*Description of the task*
Could you copy exactly the lines below, beginning at the line with "Spectrogram of a recording. Language" and stopping after the line with "Language, sex, age, speech", with no pictures?

[Data excerpts]
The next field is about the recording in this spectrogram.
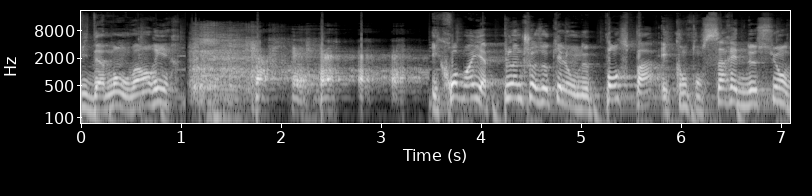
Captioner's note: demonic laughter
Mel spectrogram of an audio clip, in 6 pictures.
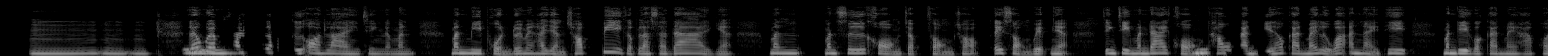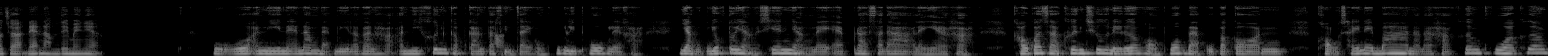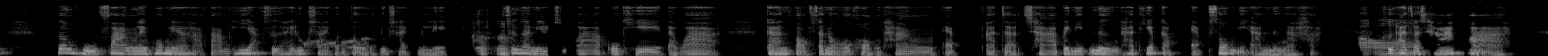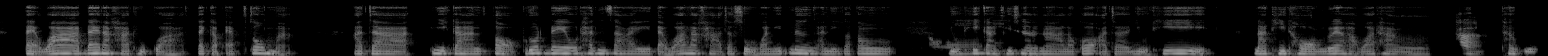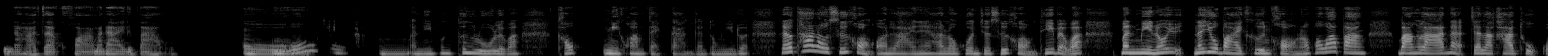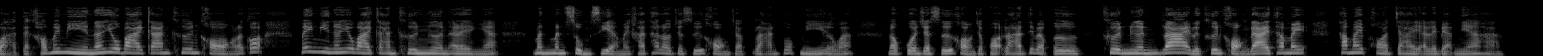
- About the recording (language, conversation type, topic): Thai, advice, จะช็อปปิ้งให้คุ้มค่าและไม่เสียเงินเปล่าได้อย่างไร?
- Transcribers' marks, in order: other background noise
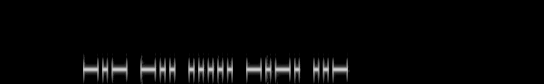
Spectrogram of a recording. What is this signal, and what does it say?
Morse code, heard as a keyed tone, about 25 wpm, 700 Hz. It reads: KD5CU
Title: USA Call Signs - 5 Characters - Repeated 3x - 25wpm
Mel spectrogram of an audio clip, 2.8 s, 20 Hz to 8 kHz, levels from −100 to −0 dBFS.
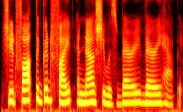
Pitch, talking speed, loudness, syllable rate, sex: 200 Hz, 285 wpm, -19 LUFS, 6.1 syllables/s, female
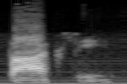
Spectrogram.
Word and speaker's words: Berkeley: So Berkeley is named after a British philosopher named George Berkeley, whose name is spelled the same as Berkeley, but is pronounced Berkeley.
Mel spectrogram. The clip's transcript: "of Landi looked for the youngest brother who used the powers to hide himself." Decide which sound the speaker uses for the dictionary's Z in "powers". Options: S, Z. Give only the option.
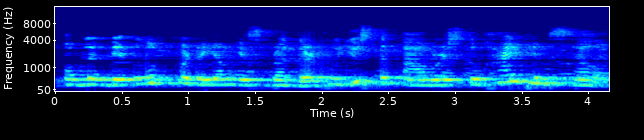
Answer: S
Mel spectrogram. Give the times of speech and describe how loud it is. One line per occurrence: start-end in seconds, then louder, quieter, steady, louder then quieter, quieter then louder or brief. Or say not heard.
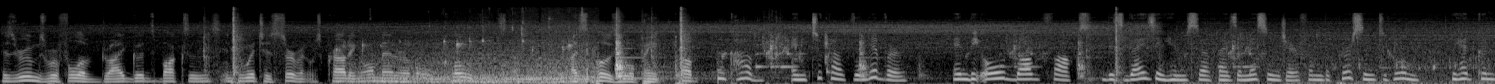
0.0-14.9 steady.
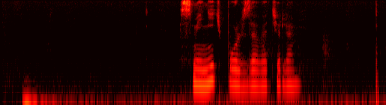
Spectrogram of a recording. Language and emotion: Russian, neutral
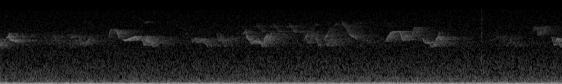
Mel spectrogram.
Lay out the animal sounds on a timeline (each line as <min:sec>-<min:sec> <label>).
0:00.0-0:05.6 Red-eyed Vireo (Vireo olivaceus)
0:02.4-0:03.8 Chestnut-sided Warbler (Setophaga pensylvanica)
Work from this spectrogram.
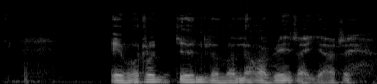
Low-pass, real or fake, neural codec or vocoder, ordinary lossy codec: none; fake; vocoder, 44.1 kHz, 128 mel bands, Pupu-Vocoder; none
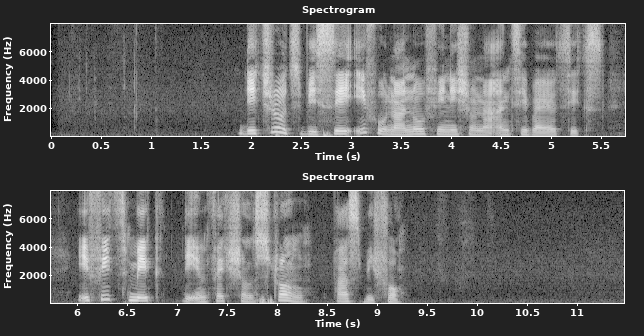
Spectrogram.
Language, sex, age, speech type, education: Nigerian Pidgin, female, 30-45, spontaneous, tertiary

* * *

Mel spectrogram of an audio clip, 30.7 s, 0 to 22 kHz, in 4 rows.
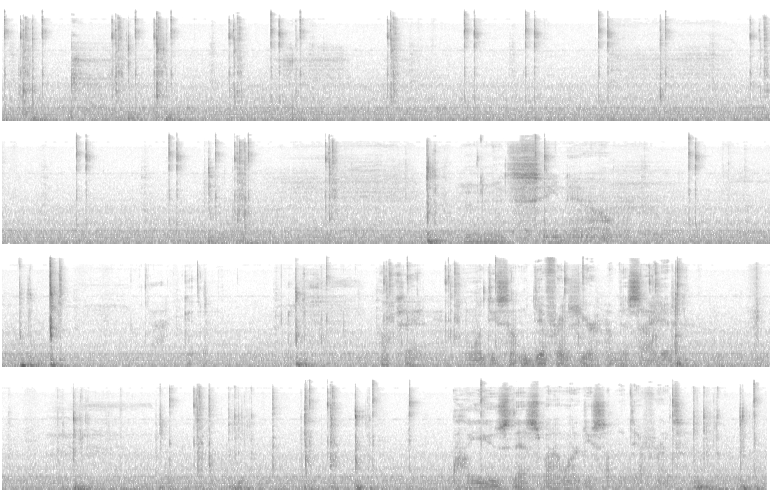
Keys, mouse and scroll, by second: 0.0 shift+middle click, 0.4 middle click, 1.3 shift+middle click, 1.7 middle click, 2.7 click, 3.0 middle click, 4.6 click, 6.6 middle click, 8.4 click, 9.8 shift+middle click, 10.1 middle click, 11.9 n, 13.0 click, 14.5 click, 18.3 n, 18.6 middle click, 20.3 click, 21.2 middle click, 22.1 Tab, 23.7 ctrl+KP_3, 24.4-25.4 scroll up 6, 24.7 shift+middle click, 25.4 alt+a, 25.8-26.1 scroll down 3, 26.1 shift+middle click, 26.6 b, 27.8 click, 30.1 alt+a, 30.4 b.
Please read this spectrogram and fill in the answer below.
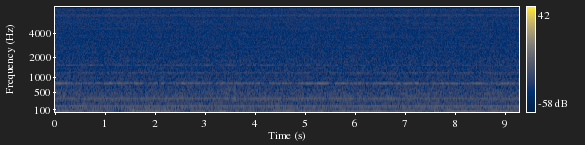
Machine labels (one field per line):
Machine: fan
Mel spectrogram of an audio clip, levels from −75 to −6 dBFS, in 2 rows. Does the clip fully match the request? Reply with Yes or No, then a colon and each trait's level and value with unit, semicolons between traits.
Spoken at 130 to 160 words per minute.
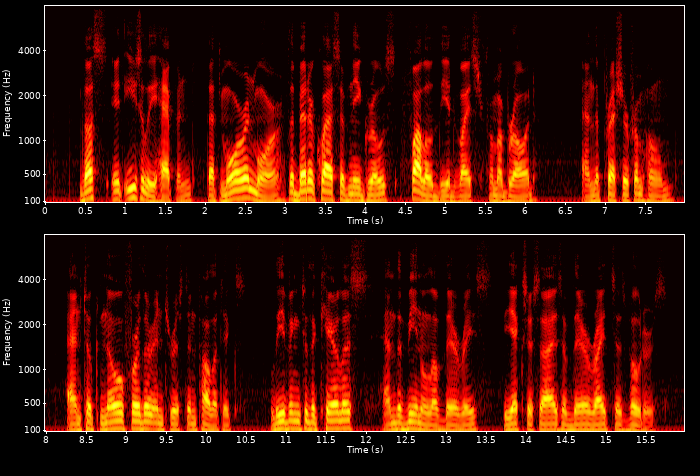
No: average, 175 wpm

*Reply to the task*
Spectrogram of a recording. Language and emotion: Russian, neutral
Mel spectrogram.
Lay out the animal sounds on a timeline (each line as <min:sec>-<min:sec> <label>).
0:00.0-0:05.6 Red-eyed Vireo (Vireo olivaceus)
0:02.4-0:03.8 Chestnut-sided Warbler (Setophaga pensylvanica)
Work from this spectrogram.
Low-pass, real or fake, neural codec or vocoder, ordinary lossy codec: none; fake; vocoder, 44.1 kHz, 128 mel bands, Pupu-Vocoder; none
Spectrogram.
Language, sex, age, speech type, education: Nigerian Pidgin, female, 30-45, spontaneous, tertiary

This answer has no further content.